The Cornell Law School and the Department of Human Development in the College of Human Ecology are accepting the first applications to a new dual Ph.D./J.D. degree program in developmental psychology and law.
The six-year program, which will enroll its inaugural class in fall 2012, is designed to train the next generation of scholars working at the interface of law, psychology and human development.
The dual degree program draws on Cornell's unique concentration of experts in experimental psychology and law, said Charles Brainerd, professor of human development and the program's lead creator.
"Cornell has a very, very long tradition in this area. For about three decades [Cornell has had] world leaders in psychology and law research," Brainerd said. "If you were to ask people around the world where to go for advanced training in this area, they would say, 'Cornell University.'"
The program builds on the 2007 creation of a concentration in law, psychology and human development in the Department of Human Development. That track, which Brainerd launched as a first step toward the dual degree program, is the most popular in the department among Ph.D. students.

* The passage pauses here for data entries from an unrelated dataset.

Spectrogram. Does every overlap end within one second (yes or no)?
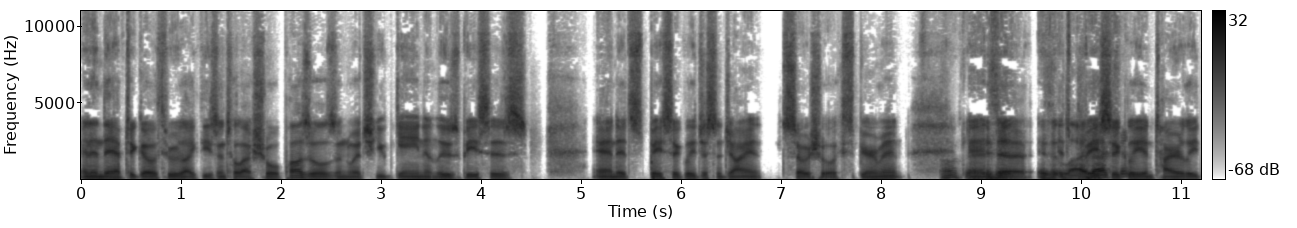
no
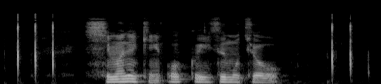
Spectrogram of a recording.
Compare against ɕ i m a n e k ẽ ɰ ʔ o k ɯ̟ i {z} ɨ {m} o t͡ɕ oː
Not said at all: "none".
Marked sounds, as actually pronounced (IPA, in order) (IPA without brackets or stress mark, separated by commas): z, m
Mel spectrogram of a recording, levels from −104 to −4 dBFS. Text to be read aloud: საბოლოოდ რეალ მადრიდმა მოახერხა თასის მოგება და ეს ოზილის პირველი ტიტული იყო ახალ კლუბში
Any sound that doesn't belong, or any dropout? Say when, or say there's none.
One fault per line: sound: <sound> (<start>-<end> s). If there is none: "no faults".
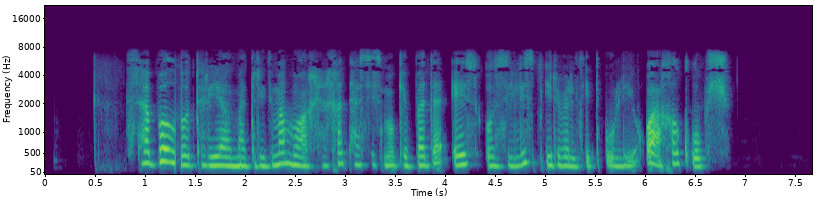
sound: dropout (1.3-1.4 s)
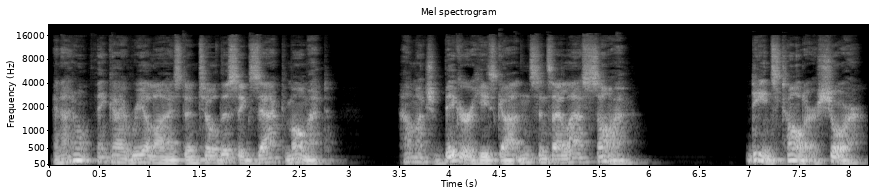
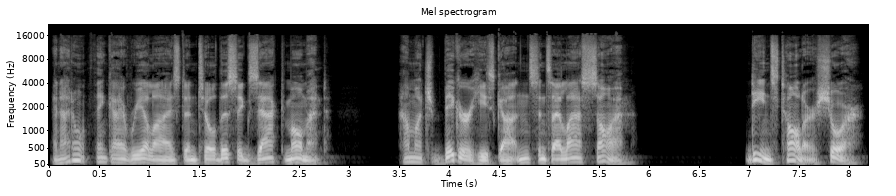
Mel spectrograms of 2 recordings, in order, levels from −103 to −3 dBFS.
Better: second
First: off-mic speech; far // room echo; very slight; dies away in 0.2 s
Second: none

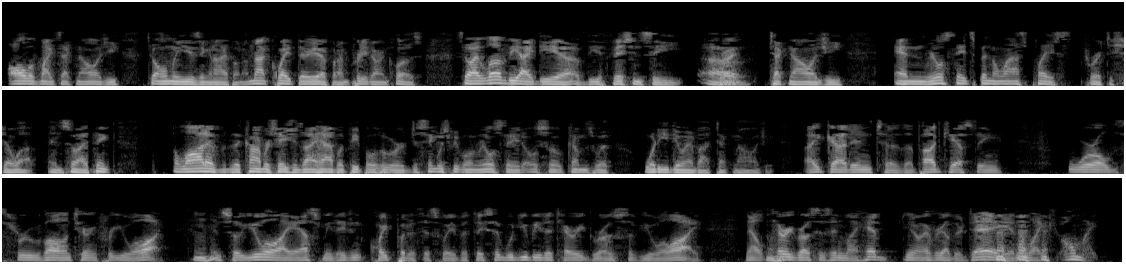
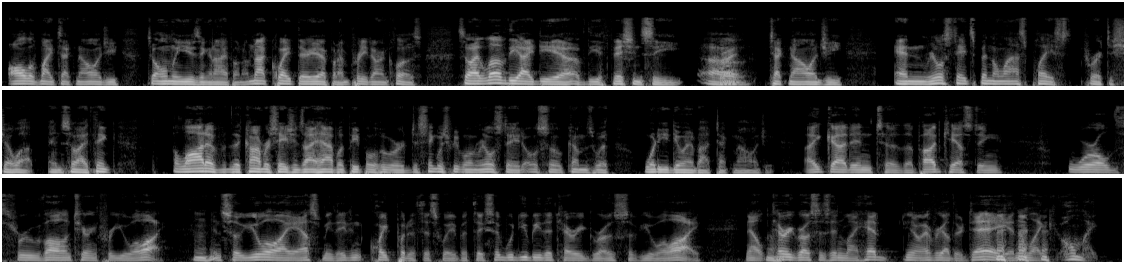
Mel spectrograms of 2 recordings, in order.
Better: second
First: garbled, watery; badly; nothing above 4.5 kHz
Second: garbled, watery; slightly

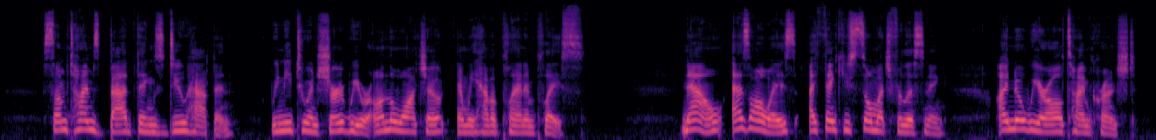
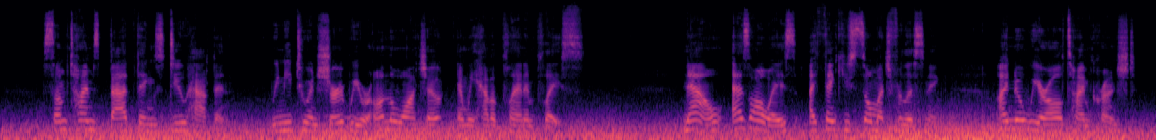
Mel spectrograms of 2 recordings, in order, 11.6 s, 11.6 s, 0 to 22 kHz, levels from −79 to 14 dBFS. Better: first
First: none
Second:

Each student in the Ph.D./J.D. program will receive support from a three-member supervisory committee of human development and Law School faculty. The streamlined program is designed to integrate the two fields, with students spending the first two years working on Ph.D. research, the next two years in law school and the final two primarily on research. Completing the two degrees separately normally takes eight years.
The program will give students key advantages in a rapidly growing field, Brainerd said. For those primarily interested in research, "by having a law degree, they'll be able to do research in psychology that is very deeply informed and connected to the law," he said. Conversely, practicing law requires a keen understanding of the psychology of memory, judgment and decision making.
For example: Contrary to popular TV shows, the vast majority of criminal felony cases, including death penalty cases, rely solely on witness testimony. "Less than 5 percent of felonies have any forensic evidence at trial that bears directly on guilt or innocence," Brainerd said. Cases revolve on what people perceive, remember and testify to, and on how jurors integrate information and come to decisions.
Meanwhile, legal proceedings often rely on research findings of trained scientists, and law schools are also showing an increasing preference for faculty with Ph.D.s in associated fields.
Along with Brainerd, the program's core faculty include Stephen Ceci, John Eckenrode, Wendy Williams and Valerie Reyna from the Department of Human Development; David Dunning from the Department of Psychology; and John Blume, Valerie Hans, Sheri Johnson and Jeffrey Rachlinski from the Law School.
For more information, visit the program website: http://www.human.cornell.edu/hd/dual-phd-jd/index.cfm.